(PROBLEM): Start to finish, retype the entries exactly while omitting the pictures.

(ENTRIES SUPPLIED):
--

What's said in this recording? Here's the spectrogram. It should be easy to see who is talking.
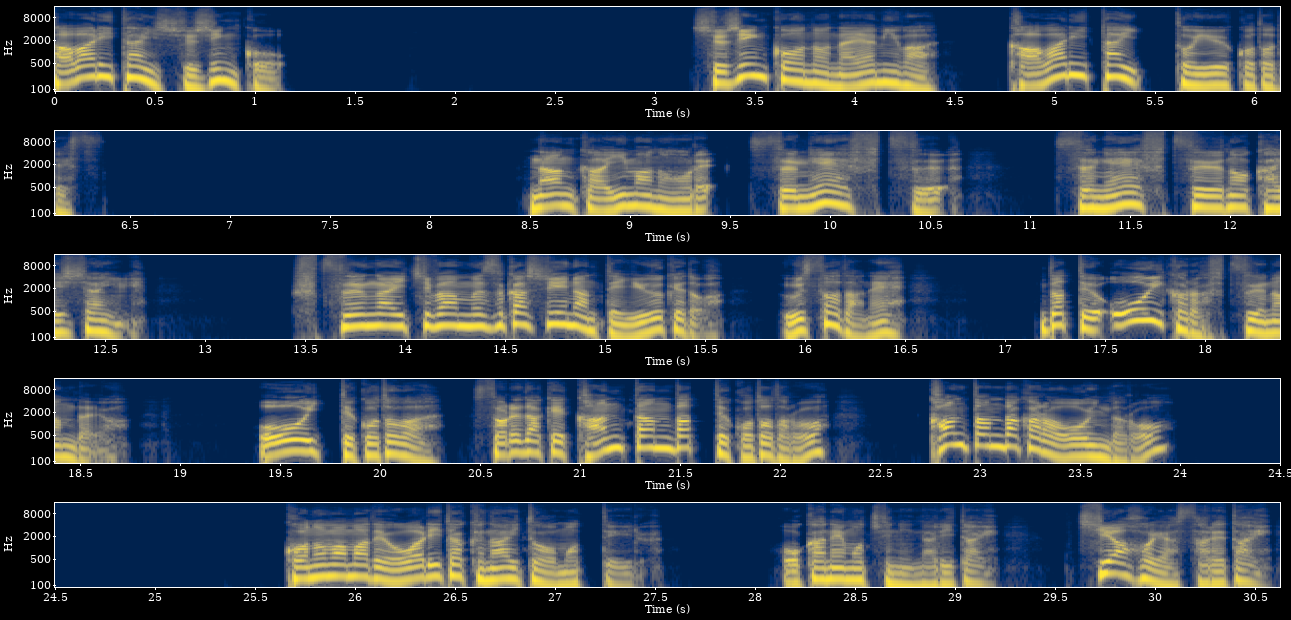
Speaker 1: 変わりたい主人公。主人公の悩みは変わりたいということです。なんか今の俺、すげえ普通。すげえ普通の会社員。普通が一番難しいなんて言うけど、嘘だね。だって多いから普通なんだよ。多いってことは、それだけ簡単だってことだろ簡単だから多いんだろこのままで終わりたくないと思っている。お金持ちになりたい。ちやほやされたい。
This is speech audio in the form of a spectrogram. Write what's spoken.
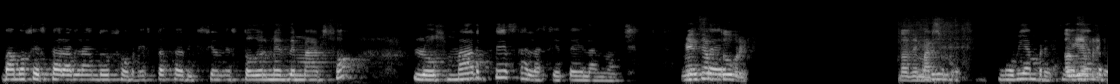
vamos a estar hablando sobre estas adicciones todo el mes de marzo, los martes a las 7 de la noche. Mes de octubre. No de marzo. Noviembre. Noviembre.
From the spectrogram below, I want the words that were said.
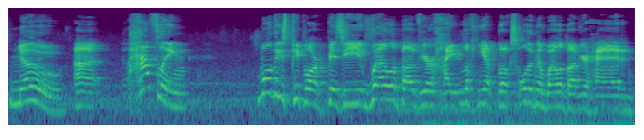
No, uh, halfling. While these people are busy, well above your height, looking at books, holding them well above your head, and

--

(SOLUTION FOR THIS PROBLEM):
What's said in this recording? Here's the spectrogram. It should be easy to see who is talking.
Speaker 1: 変わりたい主人公。主人公の悩みは変わりたいということです。なんか今の俺、すげえ普通。すげえ普通の会社員。普通が一番難しいなんて言うけど、嘘だね。だって多いから普通なんだよ。多いってことは、それだけ簡単だってことだろ簡単だから多いんだろこのままで終わりたくないと思っている。お金持ちになりたい。ちやほやされたい。
This is speech audio in the form of a spectrogram. Write what's spoken.
vamos a estar hablando sobre estas adicciones todo el mes de marzo, los martes a las 7 de la noche. Mes de octubre. No de marzo. Noviembre. Noviembre.
From the spectrogram below, I want the words that were said.
No, uh, halfling. While these people are busy, well above your height, looking at books, holding them well above your head, and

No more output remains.